Dataset entries
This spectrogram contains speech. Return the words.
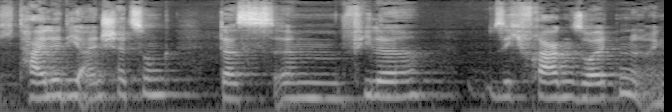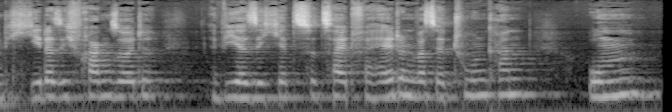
ich teile die Einschätzung, dass ähm, viele sich fragen sollten und eigentlich jeder sich fragen sollte, wie er sich jetzt zurzeit verhält und was er tun kann, um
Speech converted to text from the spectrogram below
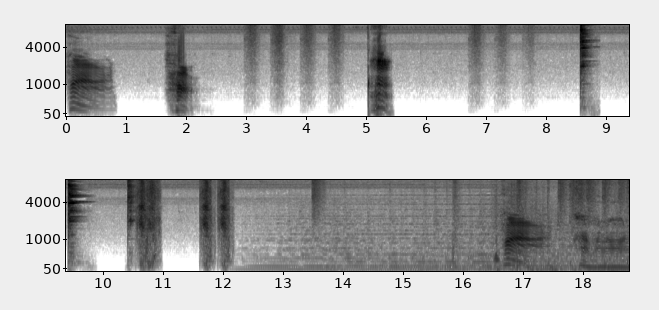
Ha. Ha. Hmm. Ha. Ha.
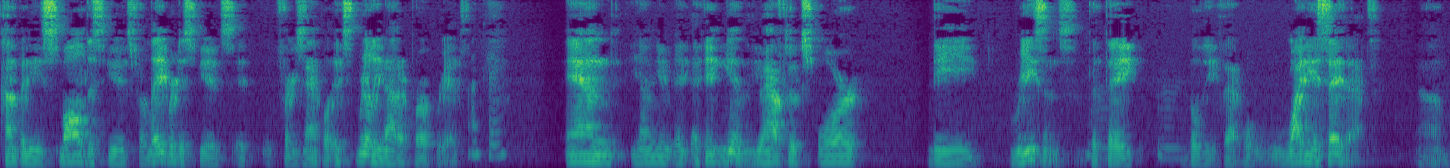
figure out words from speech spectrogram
companies, small disputes, for labor disputes, it, for example, it's really not appropriate. Okay. And you know, you, I I think again, you have to explore the reasons that they believe that. Well, why do you say that? Um,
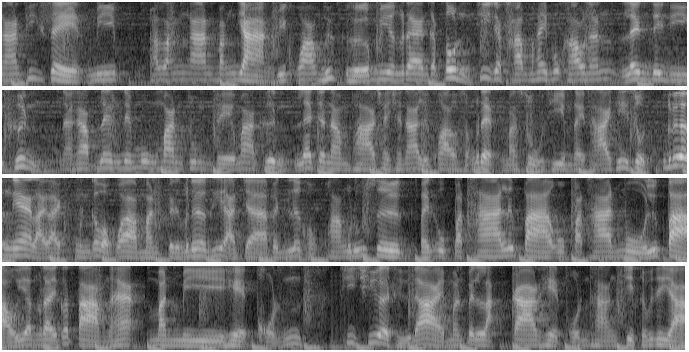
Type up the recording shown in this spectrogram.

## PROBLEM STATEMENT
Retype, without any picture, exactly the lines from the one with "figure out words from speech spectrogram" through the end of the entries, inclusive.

## PROBLEM SOLUTION
figure out words from speech spectrogram
companies, small disputes, for labor disputes, it, for example, it's really not appropriate. Okay. And you know, you, I I think again, you have to explore the reasons that they believe that. Well, why do you say that? Um,
Type up the recording shown in this spectrogram.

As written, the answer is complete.